Defining Post-Obama Foreign Policy: Report on the CNN Debate

As the world passes through what is arguably the greatest period of instability since the fall of the Berlin Wall and the collapse of the Soviet Union, Republican presidential contenders are providing Americans with a clearer idea of how they believe America should navigate these rough seas.

You can bet that our allies, as well as our adversaries, were watching last night’s CNN/Heritage Foundation/American Enterprise Institute foreign policy debate.

At the top of the list of the most unpopular states among Republican Presidential contenders are Iran and its satellite Syria.  Newt Gingrich called for regime change in Iran while Governor Perry advocated for a no-fly zone over Syria.  Perry spent the most time explaining, accurately, the link between the Syrian regime and the mullahs in Tehran.

There was little love shown for Pakistan’s government as well.  Michelle Bachmann correctly pointed out, although somewhat awkwardly, that Pakistan is “too nuclear to fail.”  Governor Perry took a particularly hard line on foreign aid to Pakistan, given the country’s pattern of not fully cooperating with the war on the Taliban.

Governor Romney argued for a gradual draw down of US forces in Afghanistan, clashing with Governor Huntsman, who argued for a “declare victory and let’s get out of there” strategy that is fairly consistent with Ron Paul’s view.

No one likes the job the TSA is doing.  Rick Santorum advocated for profiling people based on religion (an idea which thankfully no one else supported).  Governor Romney articulated the better approach to profiling: identifying the lowest risk travelers and speeding them though the process.   The Department of Homeland Security already offers such a program for international travelers called Global Entry.

So what would a post-Obama foreign policy look like?

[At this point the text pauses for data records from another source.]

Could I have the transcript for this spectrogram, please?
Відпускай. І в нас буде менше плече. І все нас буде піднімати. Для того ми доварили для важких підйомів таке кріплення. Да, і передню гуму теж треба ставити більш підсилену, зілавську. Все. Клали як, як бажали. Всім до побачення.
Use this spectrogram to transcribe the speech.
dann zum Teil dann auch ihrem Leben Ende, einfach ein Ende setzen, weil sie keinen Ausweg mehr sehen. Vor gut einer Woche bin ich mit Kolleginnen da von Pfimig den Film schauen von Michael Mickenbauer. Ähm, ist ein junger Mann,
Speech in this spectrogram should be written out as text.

  • Most of the Republican presidential candidates argue for a tougher approach toward Iran, and stronger support for Israel.
  • While there is no admiration for the Pakistani government, there is begrudging acceptance that the United States needs to deal with Islamabad in order to preserve our progress in Afghanistan and to prevent Pakistan’s nuclear weapons from falling into the hands of terrorists if the country were to collapse.
  • No one wants to put the US on the hook for any bailout of Europe in the midst of its Euro crisis.
  • Direct foreign assistance to other countries in general remains unpopular, although specific programs such as the Millennium Challenge Corporation and our initiative to combat AIDS in Africa have support.
  • Every Republican Presidential candidate articulated support for immigration while advocating for greater security at the border.  Differences clearly exist in how to deal with those who are in the country illegally.
  • There is no interest in having the United States rely more heavily on international institutions such as the United Nations for anything.

Ron Paul, of course, continues to provide the exception to many of these principles, arguing rather dogmatically for strict isolationism.

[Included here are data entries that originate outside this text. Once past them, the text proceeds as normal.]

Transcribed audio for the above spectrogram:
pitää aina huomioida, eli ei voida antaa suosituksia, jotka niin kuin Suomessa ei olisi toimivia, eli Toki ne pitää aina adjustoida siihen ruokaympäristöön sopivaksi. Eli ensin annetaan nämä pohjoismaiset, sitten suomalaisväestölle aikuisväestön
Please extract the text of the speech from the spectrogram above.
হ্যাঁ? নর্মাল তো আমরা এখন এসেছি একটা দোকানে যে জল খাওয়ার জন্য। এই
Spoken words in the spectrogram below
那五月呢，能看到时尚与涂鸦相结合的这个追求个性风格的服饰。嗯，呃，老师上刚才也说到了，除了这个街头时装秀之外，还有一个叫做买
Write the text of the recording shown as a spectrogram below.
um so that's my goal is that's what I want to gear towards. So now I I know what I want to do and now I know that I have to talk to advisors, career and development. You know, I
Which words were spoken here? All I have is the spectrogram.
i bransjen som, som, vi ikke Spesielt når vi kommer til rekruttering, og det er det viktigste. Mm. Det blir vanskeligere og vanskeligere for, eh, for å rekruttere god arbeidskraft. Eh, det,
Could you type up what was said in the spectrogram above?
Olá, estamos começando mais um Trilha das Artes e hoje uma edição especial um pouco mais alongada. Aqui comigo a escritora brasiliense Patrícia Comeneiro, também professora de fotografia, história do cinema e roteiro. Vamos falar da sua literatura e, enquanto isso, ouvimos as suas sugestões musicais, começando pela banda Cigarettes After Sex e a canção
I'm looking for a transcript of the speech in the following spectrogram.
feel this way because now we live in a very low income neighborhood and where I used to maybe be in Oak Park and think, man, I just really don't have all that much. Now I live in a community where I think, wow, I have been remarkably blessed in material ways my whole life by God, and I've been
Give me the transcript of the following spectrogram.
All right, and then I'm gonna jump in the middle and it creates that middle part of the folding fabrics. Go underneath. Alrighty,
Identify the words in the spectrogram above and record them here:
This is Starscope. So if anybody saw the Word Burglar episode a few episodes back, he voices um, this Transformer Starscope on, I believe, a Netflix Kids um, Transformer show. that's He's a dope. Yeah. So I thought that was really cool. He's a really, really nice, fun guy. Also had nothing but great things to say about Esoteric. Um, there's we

In sum, Republicans are showing voters here and leaders abroad they are prepared to face the challenges of today’s world and provide an alternative to President Obama in both style and substance.